“There’s no good news,” he told the Oamaru Mail this week.
Tactics for saving money and improving efficiency have already been taken, and farmers were suffering from a painful combination of low prices and lack of rain.
“It’s certainly drier than this time last year,” Mr Strowger said. “There’s not much pasture.
“The winter feed crops are OK because of the bit of rain we had in January. The fodder beet has done incredibly well.”Its deeper roots meant it could access low groundwater levels better than pasture or other crops.
The demand for feed was not high, though, because many farms had sold a lot of stock in the early summer.
“We killed a lot of lambs straight off mum. There are only ewes to feed.”Some were being fed grain to get them through the mating period.
Wool prices had “come up a bit”, leading him to hope wool would be “the new white gold”.
Prices for arable crops were “really low”, Mr Strowger said. Dairy graziers were also struggling, with dairy farmers cutting costs.
He could not foresee any substantial rain in the next three to four months.
“A dry autumn farmers can deal with to a certain extent. A dry spring is the hardest.”Without a flush of fresh pasture growth in spring, farmers could not properly sustain lactating livestock and newborns.
By spring, North Otago pastures could be facing two years of drought and some would be “pretty knackered”, Mr Strowger said. Replacing them would be costly, but farmers could not afford not to do so.

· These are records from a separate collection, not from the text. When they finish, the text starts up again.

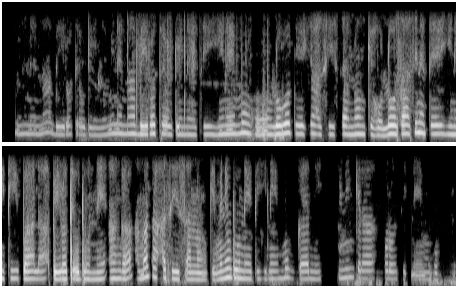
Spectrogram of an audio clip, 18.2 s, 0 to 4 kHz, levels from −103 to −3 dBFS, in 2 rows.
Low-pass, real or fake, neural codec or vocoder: 3.6 kHz; real; none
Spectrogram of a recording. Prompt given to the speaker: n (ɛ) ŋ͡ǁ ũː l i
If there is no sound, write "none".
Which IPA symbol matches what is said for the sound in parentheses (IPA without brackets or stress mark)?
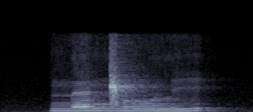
ɛ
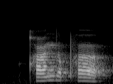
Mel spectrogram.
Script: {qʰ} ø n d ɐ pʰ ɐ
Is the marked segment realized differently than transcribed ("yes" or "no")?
no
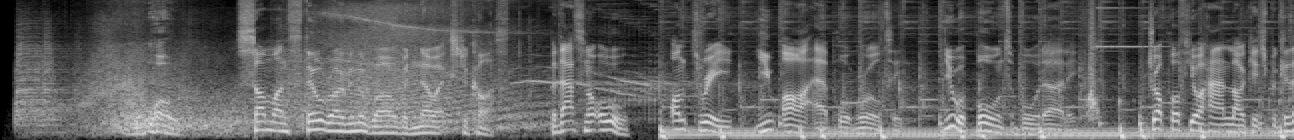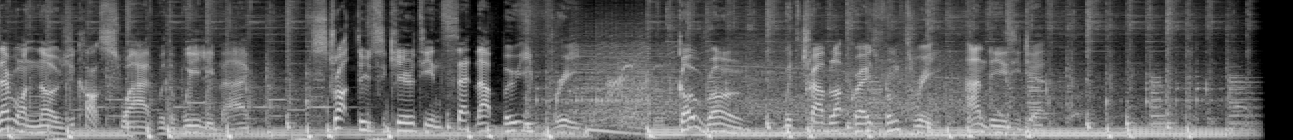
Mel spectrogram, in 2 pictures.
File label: Commercial Reel; THREE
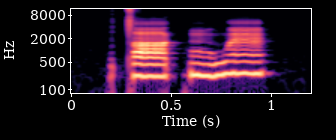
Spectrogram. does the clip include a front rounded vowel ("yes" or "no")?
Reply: no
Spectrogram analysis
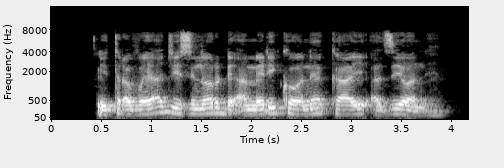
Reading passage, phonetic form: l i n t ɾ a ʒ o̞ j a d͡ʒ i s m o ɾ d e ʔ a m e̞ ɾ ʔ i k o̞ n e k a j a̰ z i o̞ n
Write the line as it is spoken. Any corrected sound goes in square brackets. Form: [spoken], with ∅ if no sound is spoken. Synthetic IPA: l i [∅] t ɾ a [v] o̞ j a d͡ʒ i s [n] o ɾ d e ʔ a m e̞ ɾ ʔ i k o̞ n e k a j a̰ z i o̞ n

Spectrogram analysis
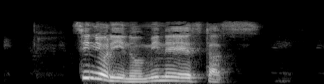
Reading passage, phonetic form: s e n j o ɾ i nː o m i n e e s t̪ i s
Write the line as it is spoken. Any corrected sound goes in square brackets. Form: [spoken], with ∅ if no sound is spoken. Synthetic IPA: s [i] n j o ɾ i [n] o m i n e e s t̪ [a] s

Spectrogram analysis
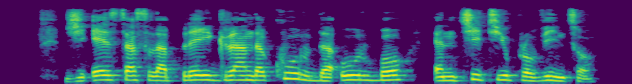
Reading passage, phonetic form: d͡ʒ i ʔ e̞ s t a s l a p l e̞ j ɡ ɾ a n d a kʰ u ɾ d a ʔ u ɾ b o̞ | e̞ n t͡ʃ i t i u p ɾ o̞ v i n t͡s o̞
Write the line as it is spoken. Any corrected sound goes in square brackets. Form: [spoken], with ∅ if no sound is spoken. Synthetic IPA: d͡ʒ i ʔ e̞ s t a s l a p l e̞ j ɡ ɾ a n d a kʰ u ɾ d a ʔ u ɾ b o̞ | e̞ n t͡ʃ i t i u p ɾ o̞ v i n t͡s o̞

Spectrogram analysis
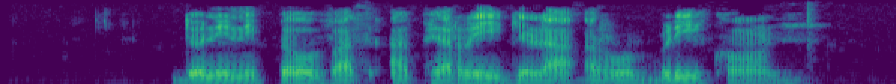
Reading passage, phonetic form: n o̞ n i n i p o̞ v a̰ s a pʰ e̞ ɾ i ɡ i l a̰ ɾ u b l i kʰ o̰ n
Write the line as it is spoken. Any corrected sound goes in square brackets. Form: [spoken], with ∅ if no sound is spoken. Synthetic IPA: [d] o̞ n i n i p o̞ v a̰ s a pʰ e̞ ɾ i ɡ i l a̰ ɾ u b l i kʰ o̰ n

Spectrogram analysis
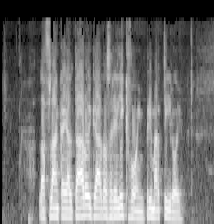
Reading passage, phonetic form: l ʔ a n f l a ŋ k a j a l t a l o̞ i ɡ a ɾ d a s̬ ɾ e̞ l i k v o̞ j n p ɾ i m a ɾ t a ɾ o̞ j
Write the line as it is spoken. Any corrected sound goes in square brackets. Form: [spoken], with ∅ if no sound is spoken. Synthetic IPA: l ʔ a [∅] f l a ŋ k a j a l t a [ɾ] o̞ [j] ɡ a ɾ d a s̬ ɾ e̞ l i k v o̞ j n p ɾ i m a ɾ t [i] ɾ o̞ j

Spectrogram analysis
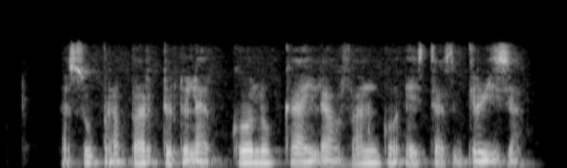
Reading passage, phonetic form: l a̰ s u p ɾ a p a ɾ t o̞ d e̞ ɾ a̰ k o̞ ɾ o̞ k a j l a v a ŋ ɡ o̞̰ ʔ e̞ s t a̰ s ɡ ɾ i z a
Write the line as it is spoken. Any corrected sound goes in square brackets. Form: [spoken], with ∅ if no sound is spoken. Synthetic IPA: l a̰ s u p ɾ a p a ɾ t o̞ d e̞ [l] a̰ k o̞ [l] o̞ k a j l a v a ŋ ɡ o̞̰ ʔ e̞ s t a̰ s ɡ ɾ i z a

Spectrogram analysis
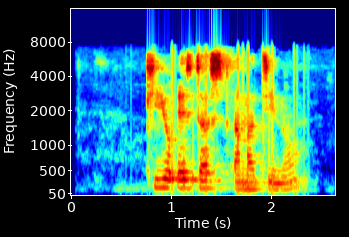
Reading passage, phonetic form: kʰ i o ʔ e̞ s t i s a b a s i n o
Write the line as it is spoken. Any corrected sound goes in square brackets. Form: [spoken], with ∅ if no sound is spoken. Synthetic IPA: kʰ i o ʔ e̞ s t [a] s a [m] a [t] i n o

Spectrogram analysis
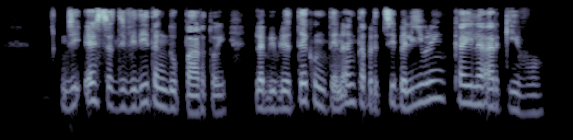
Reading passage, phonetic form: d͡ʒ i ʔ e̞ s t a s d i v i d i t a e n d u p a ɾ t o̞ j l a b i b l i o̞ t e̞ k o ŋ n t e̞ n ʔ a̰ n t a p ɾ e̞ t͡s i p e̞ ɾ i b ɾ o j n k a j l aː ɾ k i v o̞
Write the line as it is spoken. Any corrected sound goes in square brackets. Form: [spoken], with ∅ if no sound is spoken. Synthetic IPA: d͡ʒ i ʔ e̞ s t a s d i v i d i t a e n d u p a ɾ t o̞ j l a b i b l i o̞ t e̞ k o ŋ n t e̞ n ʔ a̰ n t a p ɾ e̞ t͡s i p e̞ [l] i b ɾ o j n k a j l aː ɾ k i v o̞

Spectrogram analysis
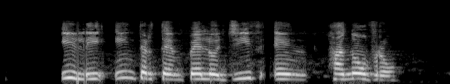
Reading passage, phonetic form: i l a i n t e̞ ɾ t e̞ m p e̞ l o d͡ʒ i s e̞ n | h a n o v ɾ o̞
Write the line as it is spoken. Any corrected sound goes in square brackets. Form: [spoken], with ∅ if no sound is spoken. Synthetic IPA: i l [i] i n t e̞ ɾ t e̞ m p e̞ l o d͡ʒ i s e̞ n | h a n o v ɾ o̞

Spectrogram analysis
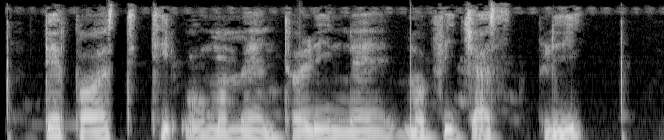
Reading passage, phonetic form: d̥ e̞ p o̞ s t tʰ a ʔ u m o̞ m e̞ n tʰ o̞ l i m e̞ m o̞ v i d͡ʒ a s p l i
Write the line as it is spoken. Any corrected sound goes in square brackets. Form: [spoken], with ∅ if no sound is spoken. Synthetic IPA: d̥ e̞ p o̞ s t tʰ [i] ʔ u m o̞ m e̞ n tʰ o̞ l i [n] e̞ m o̞ v i d͡ʒ a s p l i

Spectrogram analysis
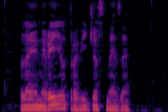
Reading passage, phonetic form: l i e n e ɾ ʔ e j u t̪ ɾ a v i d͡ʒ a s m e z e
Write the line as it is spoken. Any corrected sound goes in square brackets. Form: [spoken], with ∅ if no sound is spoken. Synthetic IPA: l [a] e n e ɾ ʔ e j [o] t̪ ɾ a v i d͡ʒ a s m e z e

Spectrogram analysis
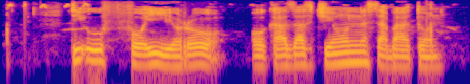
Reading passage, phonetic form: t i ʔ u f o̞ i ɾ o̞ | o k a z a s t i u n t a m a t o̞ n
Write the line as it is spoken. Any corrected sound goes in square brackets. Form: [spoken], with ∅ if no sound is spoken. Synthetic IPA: t i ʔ u f o̞ i ɾ o̞ | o k a z a s [t͡ʃ] i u n [s] a [b] a t o̞ n

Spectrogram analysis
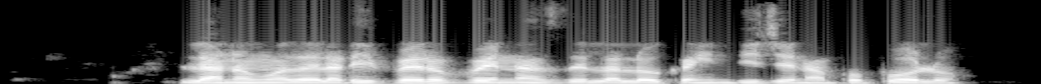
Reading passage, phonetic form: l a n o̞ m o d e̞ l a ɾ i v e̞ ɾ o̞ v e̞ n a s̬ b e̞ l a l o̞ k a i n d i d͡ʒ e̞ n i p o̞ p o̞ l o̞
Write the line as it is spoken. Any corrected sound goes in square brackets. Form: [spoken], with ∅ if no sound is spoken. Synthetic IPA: l a n o̞ m o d e̞ l a ɾ i v e̞ ɾ o̞ v e̞ n a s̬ [d] e̞ l a l o̞ k a i n d i d͡ʒ e̞ n [a] p o̞ p o̞ l o̞

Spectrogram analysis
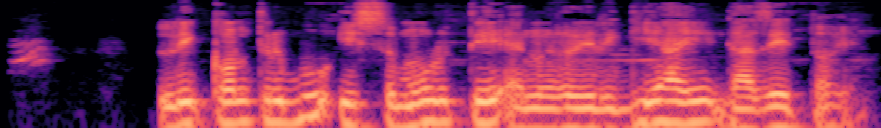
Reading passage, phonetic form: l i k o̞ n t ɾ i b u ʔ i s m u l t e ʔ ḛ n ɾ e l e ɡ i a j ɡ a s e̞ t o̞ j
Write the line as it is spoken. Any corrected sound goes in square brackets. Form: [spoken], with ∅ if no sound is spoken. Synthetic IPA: l i k o̞ n t ɾ i b u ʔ i s m u l t e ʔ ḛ n ɾ e l [i] ɡ i a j ɡ a [z] e̞ t o̞ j

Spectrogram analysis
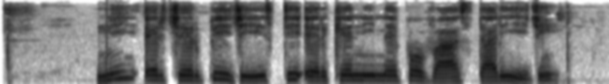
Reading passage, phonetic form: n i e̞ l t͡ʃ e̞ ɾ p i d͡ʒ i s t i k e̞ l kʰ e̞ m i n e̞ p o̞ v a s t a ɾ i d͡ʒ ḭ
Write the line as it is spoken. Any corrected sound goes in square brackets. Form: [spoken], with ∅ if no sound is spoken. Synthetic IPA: n i e̞ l t͡ʃ e̞ ɾ p i d͡ʒ i s t i [ʔ] e̞ l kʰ e̞ [n] i n e̞ p o̞ v a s t a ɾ i d͡ʒ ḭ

Where irrigation was available, sheep and beef farmers could spread their costs seasonally and with differing land uses, Mr Strowger said. However, dairy farmers would need to be “fully shared-up” to ensure they had enough water for year-round pasture growth.